Hollywood has used the “man meets machine” plot point many, many times over the years. We have seen several incarnations of cyborgs, we have explored the emotional implications of technological advancement, and occasionally, we do get an original concept that makes us really consider what our world will look like in an A.I.-centric era. Transcendence is another attempt to get our mental wheels turning, but its pacing, performances and plot barely grease the gears.
The film stars Johnny Depp (Pirates of the Caribbean) as Dr. Will Castor, a researcher and scientist that heads efforts to further develop artificial intelligence. Will Castor is a popular and public figure who is quickly targeted and shot by a guerrilla anti-tech group called R.I.F.T.. In order to save Will, his wife Evelyn, portrayed by Rebecca Hall (Iron Man 3) and close friend Max played by Paul Bettany (The Da Vinci Code), use a program that they created called P.I.N.N. to upload Will’s consciousness. When Will goes live online, he expresses a limitless potential, as he suddenly advances intelligence efforts beyond the present day and has access to global networks. When he urges his wife that he needs more power, Evelyn is prompted to create a large facility in the middle of a desert, below an isolated town, so that he can continue to grow and share his outputs. Max on the other hand is very doubtful of this new, advanced Will, and soon joins forces with R.I.F.T. to bring Dr. Castor down.
A bulk of this story comes down to Evelyn’s desire to hold on tight to her husband, especially when his new form enhances his ability to help save the world. Physical disabilities, global poverty, and the water crisis slowly become easily solvable issues, all because of Will’s synthetic creations. As a fellow doctor/tech-advocate, it’s all Evelyn has ever dreamed of and then some because she gets to keep her husband. The problem is that she fails to differentiate between her husband and the computer program that she merged him with so that he could live on. It’s really the only emotional thread of the film and Rebecca Hall carries it well enough. Audience members will surely identify with her character’s difficulty in letting her husband go because Hall convinces you that her distorted hope is legitimate.
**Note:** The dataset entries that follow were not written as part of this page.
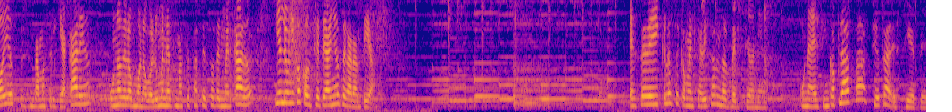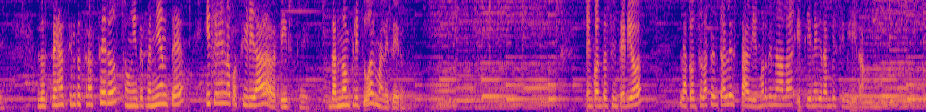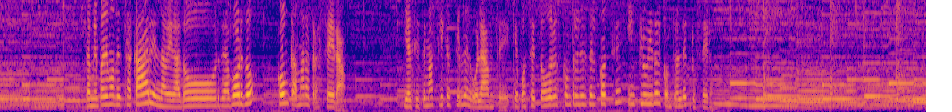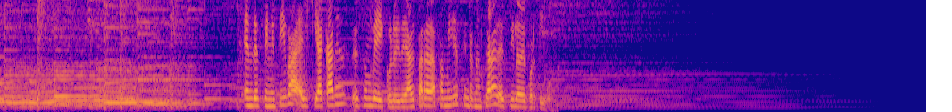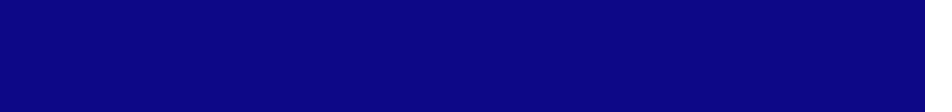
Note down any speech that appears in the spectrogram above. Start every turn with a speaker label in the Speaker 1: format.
Speaker 1: Hoy os presentamos el Kia Carens, uno de los monovolúmenes más espaciosos del mercado y el único con 7 años de garantía. Este vehículo se comercializa en dos versiones, una de 5 plazas y otra de 7. Los tres asientos traseros son independientes y tienen la posibilidad de abatirse, dando amplitud al maletero. En cuanto a su interior, la consola central está bien ordenada y tiene gran visibilidad. También podemos destacar el navegador de a bordo con cámara trasera y el sistema Flick Steel del volante, que posee todos los controles del coche, incluido el control de crucero. En definitiva, el Kia Carens es un vehículo ideal para la familia sin renunciar al estilo deportivo.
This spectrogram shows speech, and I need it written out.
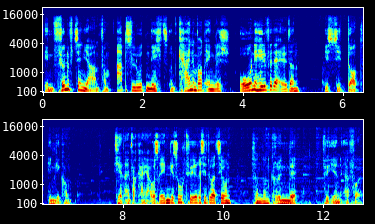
In 15 Jahren vom absoluten Nichts und keinem Wort Englisch, ohne Hilfe der Eltern, ist sie dort hingekommen. Sie hat einfach keine Ausreden gesucht für ihre Situation, sondern Gründe für ihren Erfolg.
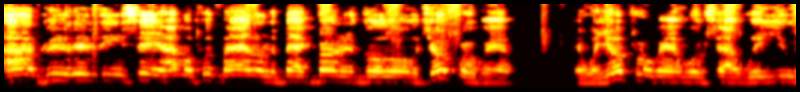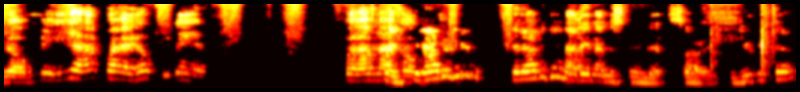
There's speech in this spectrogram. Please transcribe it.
I agree with everything you say, I'm going to put mine on the back burner and go along with your program. And when your program works out, will you help me? Yeah, I'll probably help you then. But I'm not Wait, say going that? Say that again? I didn't understand that. Sorry. Could you repeat that?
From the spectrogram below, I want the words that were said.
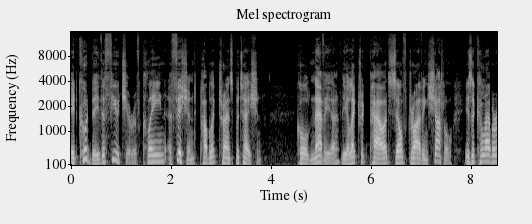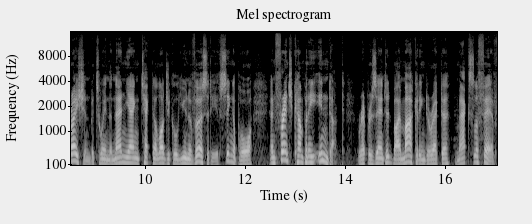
It could be the future of clean, efficient public transportation. Called Navia, the electric powered self driving shuttle is a collaboration between the Nanyang Technological University of Singapore and French company Induct, represented by marketing director Max Lefebvre.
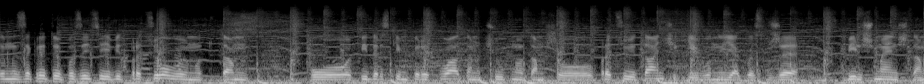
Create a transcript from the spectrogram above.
Ми з закритої позиції відпрацьовуємо, то там по підерським перехватам чутно, там, що працює танчик, і вони якось вже більш-менш там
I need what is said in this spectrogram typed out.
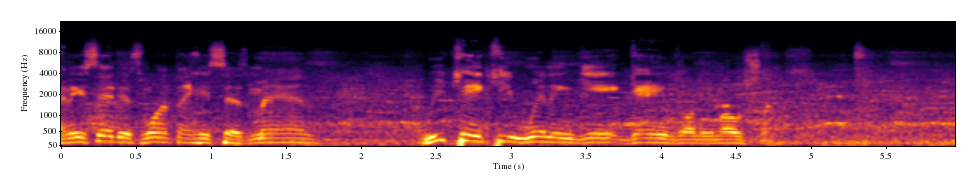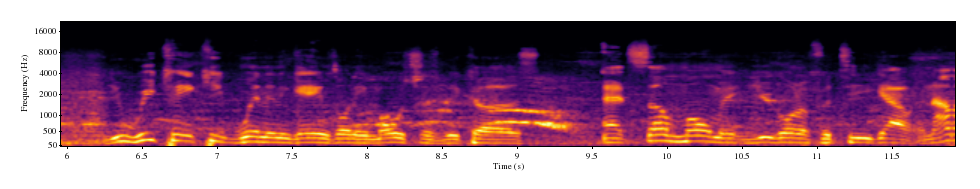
and he said this one thing. He says, "Man, we can't keep winning games on emotions. You, we can't keep winning games on emotions because." At some moment, you're going to fatigue out, and I,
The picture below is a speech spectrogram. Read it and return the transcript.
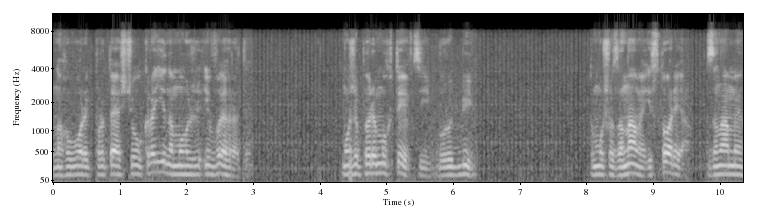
Вона говорить про те, що Україна може і виграти, може перемогти в цій боротьбі. Тому що за нами історія, за нами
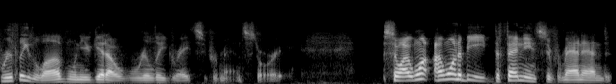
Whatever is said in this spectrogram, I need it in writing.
really love when you get a really great Superman story. So I want I want to be defending Superman, and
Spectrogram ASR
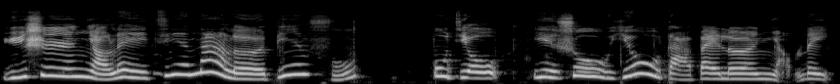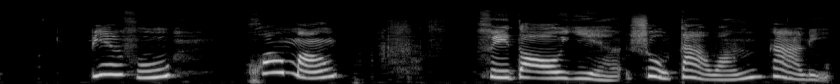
于是，鸟类接纳了蝙蝠。不久，野兽又打败了鸟类。蝙蝠慌忙飞到野兽大王那里，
Unfortunately, when it does waver, any belief in her character also gets thrown out the window because her changes don’t feel as natural as one would want them to feel.
But at least she’s not as flat as her co-stars. Johnny Depp’s talents are not really used in this film as his character has little personality, regardless of whether he is a human or a digital projection. You are never completely satisfied with his love for Evelyn as you are vice-versa. Sure, you may catch a glint of excitement and possibility in his eyes whenever he actually “transcends” human and technological capabilities, but there is nothing that defines him as a compelling antagonist.
There are a lot of supporting characters played by some pretty well known people in this film, including R.I.F.T. leader Bree (Kate Mara, House of Cards), Donald, an FBI agent played by Cilian Murphy (Batman Begins), and Morgan Freeman’s Joseph, who is Will’s mentor. Mara and Murphy both represent these two key elements to the entire technological evolution debate, which are the naysayers and the policing. But instead of building these ideas into a more intricate message, they are quickly reduced to being Will and to an extent, Evelyn’s adversaries. This happens to Freeman and Bettany as well, giving them, especially the former, little purpose to the film at all. All of their combined stories end up pointlessly slowing down the entire storyline. This is especially frustrating because at the beginning, we are given a glimpse into the future, post-events of the film, so you know throughout the course of the story how it is going to end. While there are a few moments where the movie gives you something to consider, those pondering thoughts get squashed pretty easily by the pacing which begs you to ask, “Are we there yet?” more often than you ever should have to ask during a film.
At least first-time director Wally Pfister, a cinematographer who worked closely with The Batman Trilogy director Christopher Nolan , delivers some beautifully crafted visuals. Will and Evelyn’s sleek labs, the dilapidated school, and even the main couple’s backyard are all presented through the use of these intimate shots that capture some really lovely details, like water droplets. Pfister’s skill gives the film a really pleasant aesthetic that’s tidy and well pulled together. Sadly, the content does not nearly measure up to the image, making Transcendence more about the look and the intention rather than the actual execution.